For instance, gives is probably a big source of that. The other piece is to connect to the bigger picture again. Going back to that, uh you know, that hardwired sense to really focus on what is immediately in front of you during change. Well, you have to force yourself out of it and look past that horizon because that's what you can share with your, with your uh team or, or your organization to say here is the bigger picture. Here's how we connect to it. Here's what is the role we're gonna play. And that might even transcend that change, being able to do. That is something that will make you a true leader and it might require some forcing. But if you can force yourself to do it, that is a cool uh way to lead through change. And also this is a great time to learn, you know, not only you yourself, but with your team, I like to share books uh with my team to say, look, this is what I'm planning to read. It's not even a book that I might have read. In fact, it's, it's a way to set a goal for us together and we are able to do that and grow together and then finally taking care of yourself if you can't take care of yourself, um Ask your spouse to help you, ask your friends to help you.

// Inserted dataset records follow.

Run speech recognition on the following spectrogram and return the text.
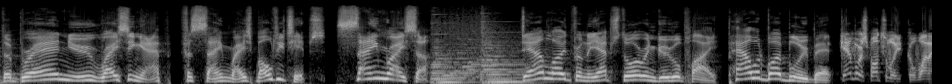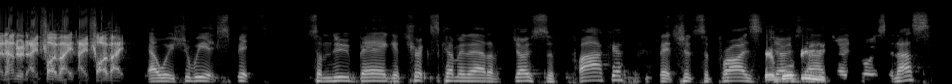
the brand new racing app for same race multi tips. Same Racer. Download from the App Store and Google Play. Powered by Bluebet. Gamble responsibly. Call 1 800 858 858. Are we, should we expect some new bag of tricks coming out of Joseph Parker that should surprise There Joe, uh, Joe Joyce and us?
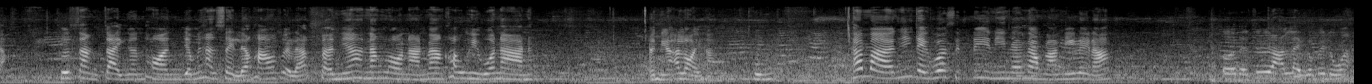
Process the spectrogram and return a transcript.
อะคือสั่งจ่ายเงินทอนยังไม่ทันเสร็จแล้วข้าวเสร็จแล้วแต่อันนี้นั่งรอนานมากเข้าคิวว่านาน อันนี้อร่อยค่ะคุ้มถ้ามาที่ Diversity นี้แนะนำร้านนี้เลยนะ เออแต่ชื่อร้านอะไรก็ไม่รู้อะ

Uh because guess what if you don't take care of yourself, you're not able to stay positive or do any of the other things. So, yeah, these were a few reminders that I have sort of kept for myself over the past few years that I have uh gone through. And I'm delighted to share this with you. I have to know if there are any questions, what are you doing on your end? Anything which, which resonates with you. Uh please let me know if not here in the Q and A. Um, it'll be great if you can connect with me and I would love to uh chat with you offline as well. So, thank you so much.